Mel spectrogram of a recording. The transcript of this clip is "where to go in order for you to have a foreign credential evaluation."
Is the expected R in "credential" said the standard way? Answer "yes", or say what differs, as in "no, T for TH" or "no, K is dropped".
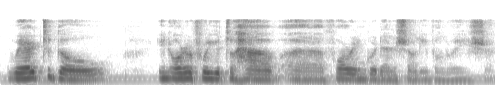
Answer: yes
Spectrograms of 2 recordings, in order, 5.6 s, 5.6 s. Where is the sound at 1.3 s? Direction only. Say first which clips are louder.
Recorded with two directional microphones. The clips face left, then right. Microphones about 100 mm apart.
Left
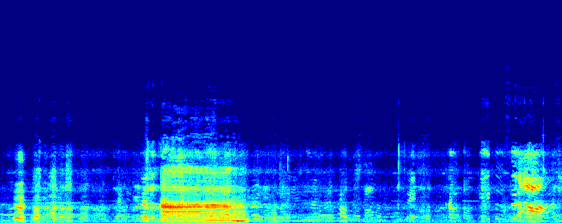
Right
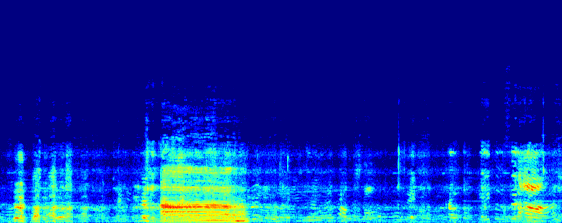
Right 1 dB; 25° left (ahead or behind).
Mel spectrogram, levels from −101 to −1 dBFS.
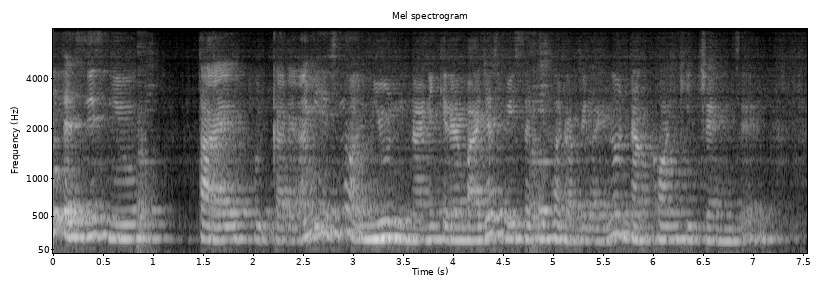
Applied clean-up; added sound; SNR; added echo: neural separator model SepFormer DNS4.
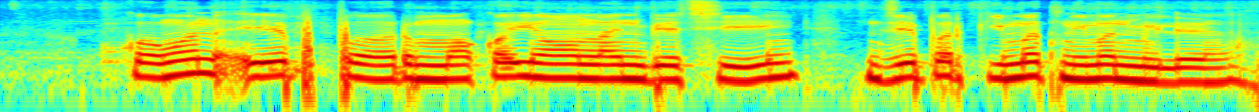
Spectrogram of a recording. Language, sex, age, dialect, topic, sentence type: Bhojpuri, male, 18-24, Northern, agriculture, question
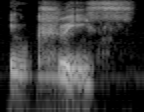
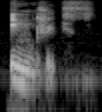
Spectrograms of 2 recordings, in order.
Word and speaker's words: increase: now notice what happens here with the verb increase to go up the stress is on the second syllable okay okay now and then in the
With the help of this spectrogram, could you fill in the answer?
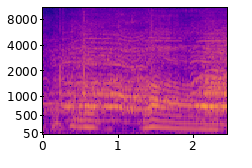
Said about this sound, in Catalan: El públic anima Marc Vila.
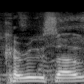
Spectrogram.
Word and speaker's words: Kharuso: The name is spelled K-H-A-R-U-S-O. That's K-H-A-R-U-S-O, Caruso.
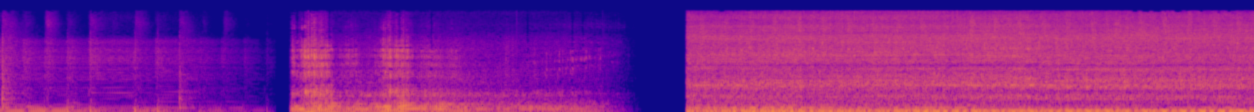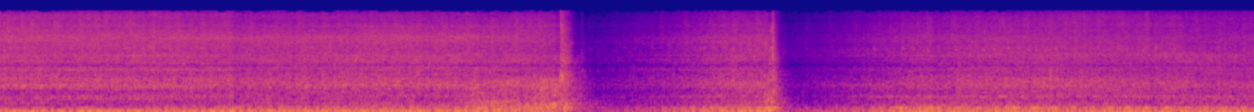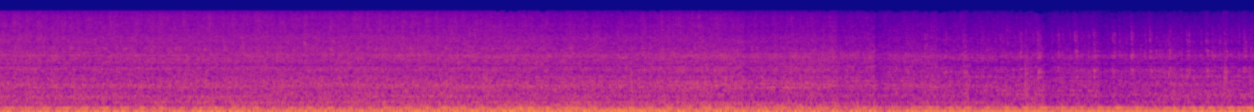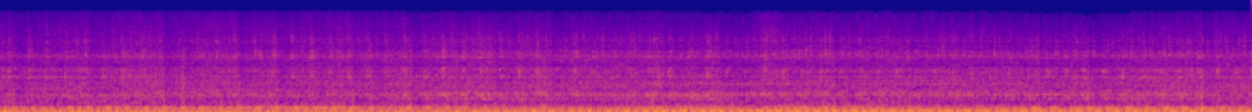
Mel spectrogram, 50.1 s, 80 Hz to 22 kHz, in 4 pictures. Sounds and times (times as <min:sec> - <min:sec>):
Car: 0:02.9 - 0:50.1.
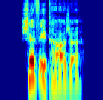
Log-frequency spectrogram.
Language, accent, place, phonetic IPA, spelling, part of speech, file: German, Germany, Berlin, [ˈʃɛfʔeˌtaːʒə], Chefetage, noun, De-Chefetage.ogg
- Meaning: executive floor (mostly used figuratively as a synonym for bosses)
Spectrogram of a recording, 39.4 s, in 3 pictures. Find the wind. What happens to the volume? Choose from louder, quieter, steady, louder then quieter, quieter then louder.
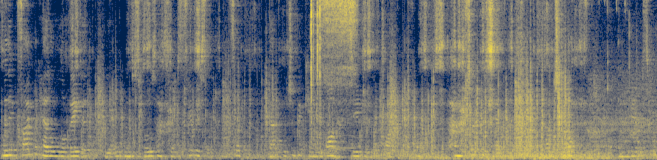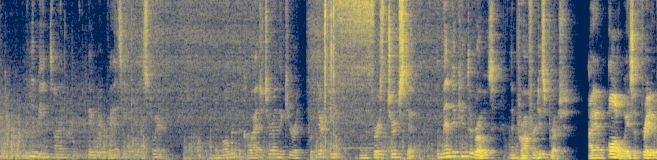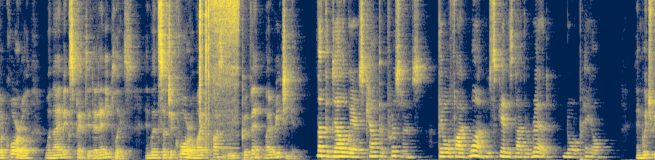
louder then quieter.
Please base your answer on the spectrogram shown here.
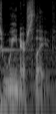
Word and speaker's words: Weinerslav: here excuse me Mr weinerslav it's pronounced weener slave okay Jeffrey is the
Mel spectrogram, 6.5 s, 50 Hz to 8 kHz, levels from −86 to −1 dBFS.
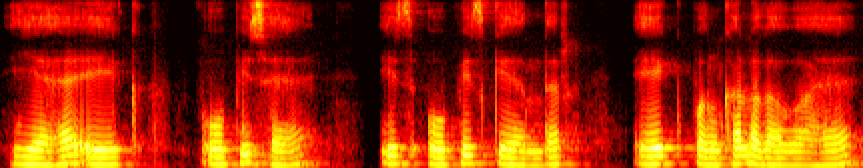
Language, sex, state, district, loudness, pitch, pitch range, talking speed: Hindi, male, Uttar Pradesh, Saharanpur, -18 LUFS, 130 Hz, 125-140 Hz, 120 wpm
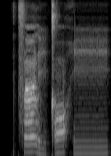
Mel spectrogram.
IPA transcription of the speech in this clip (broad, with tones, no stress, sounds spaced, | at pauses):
t͡s ã˦ l i˨ kʼ ɔ˦ h iː˦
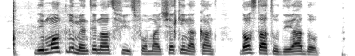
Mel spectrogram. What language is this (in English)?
Nigerian Pidgin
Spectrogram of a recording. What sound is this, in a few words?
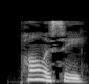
"Policy", English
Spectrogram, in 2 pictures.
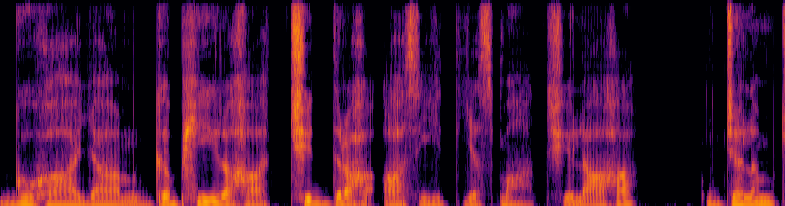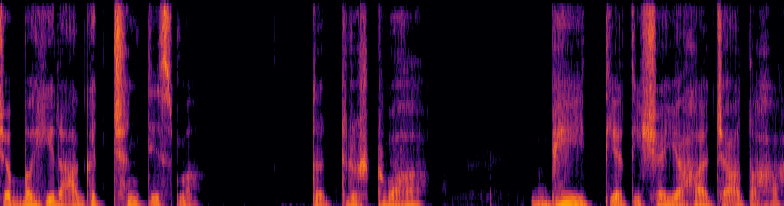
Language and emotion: Sanskrit, fearful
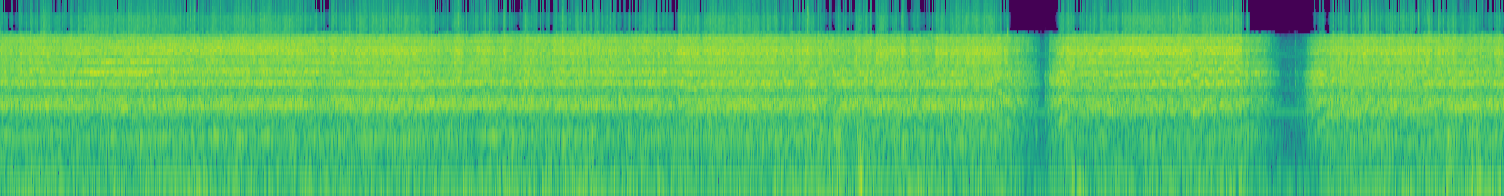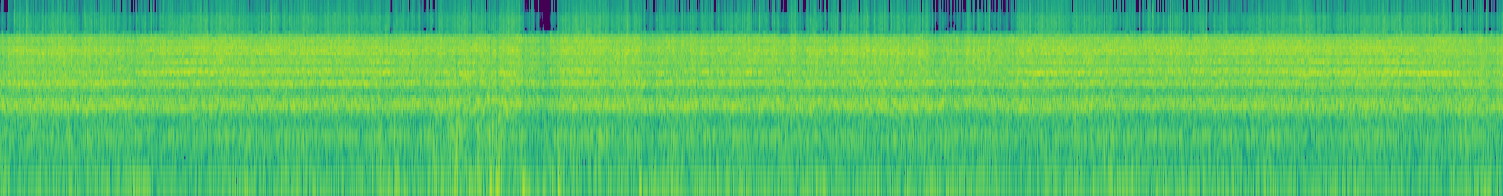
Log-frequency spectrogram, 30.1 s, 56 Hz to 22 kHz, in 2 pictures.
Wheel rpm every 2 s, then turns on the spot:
220, 220, 230, 220, 200, 150, 130, 210, 230, 230, 230, 220, 220, 230, 210.
none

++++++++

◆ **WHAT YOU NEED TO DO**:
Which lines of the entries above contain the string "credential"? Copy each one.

◆ **EXPECTED ANSWER**:
Mel spectrogram of a recording. The transcript of this clip is "where to go in order for you to have a foreign credential evaluation."
Is the expected R in "credential" said the standard way? Answer "yes", or say what differs, as in "no, T for TH" or "no, K is dropped".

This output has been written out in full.